(MATERIAL TO PROCESS begins)
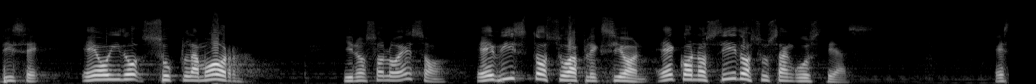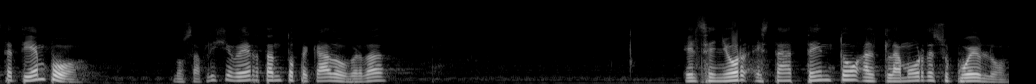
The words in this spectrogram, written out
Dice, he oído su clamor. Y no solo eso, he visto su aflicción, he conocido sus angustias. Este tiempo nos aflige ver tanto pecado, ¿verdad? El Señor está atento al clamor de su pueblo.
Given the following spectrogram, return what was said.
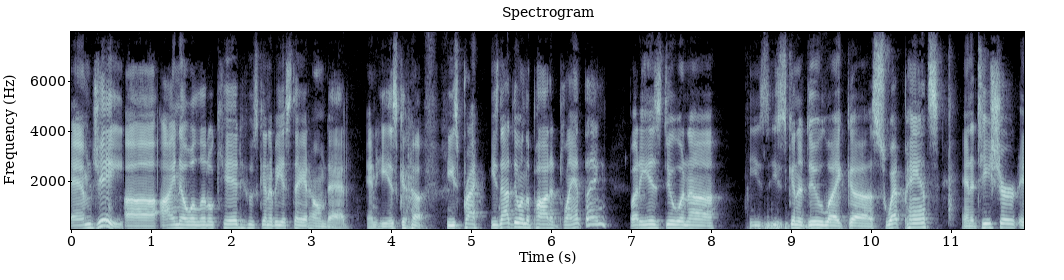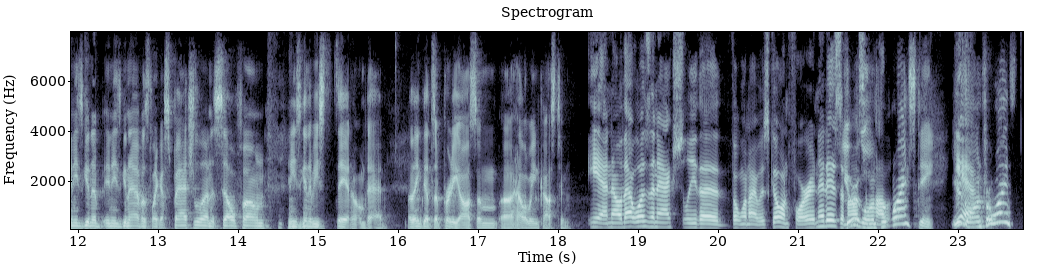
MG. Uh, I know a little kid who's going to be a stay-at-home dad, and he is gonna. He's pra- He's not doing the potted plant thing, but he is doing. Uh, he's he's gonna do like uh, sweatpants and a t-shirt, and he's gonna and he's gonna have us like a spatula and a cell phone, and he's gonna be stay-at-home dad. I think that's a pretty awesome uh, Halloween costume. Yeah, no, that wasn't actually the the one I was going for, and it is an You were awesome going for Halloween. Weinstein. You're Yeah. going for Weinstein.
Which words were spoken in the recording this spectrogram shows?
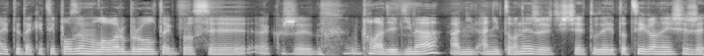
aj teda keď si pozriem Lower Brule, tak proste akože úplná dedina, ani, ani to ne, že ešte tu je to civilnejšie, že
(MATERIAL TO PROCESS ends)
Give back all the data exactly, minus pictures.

The words in this spectrogram, written out
Dice, he oído su clamor. Y no solo eso, he visto su aflicción, he conocido sus angustias. Este tiempo nos aflige ver tanto pecado, ¿verdad? El Señor está atento al clamor de su pueblo.
Given the following spectrogram, return what was said.
MG. Uh, I know a little kid who's going to be a stay-at-home dad, and he is gonna. He's pra- He's not doing the potted plant thing, but he is doing. Uh, he's he's gonna do like uh, sweatpants and a t-shirt, and he's gonna and he's gonna have us like a spatula and a cell phone, and he's gonna be stay-at-home dad. I think that's a pretty awesome uh, Halloween costume. Yeah, no, that wasn't actually the the one I was going for, and it is an You were awesome going for Halloween. Weinstein. You're Yeah. going for Weinstein.
Which words were spoken in the recording this spectrogram shows?
aj teda keď si pozriem Lower Brule, tak proste akože úplná dedina, ani, ani to ne, že ešte tu je to civilnejšie, že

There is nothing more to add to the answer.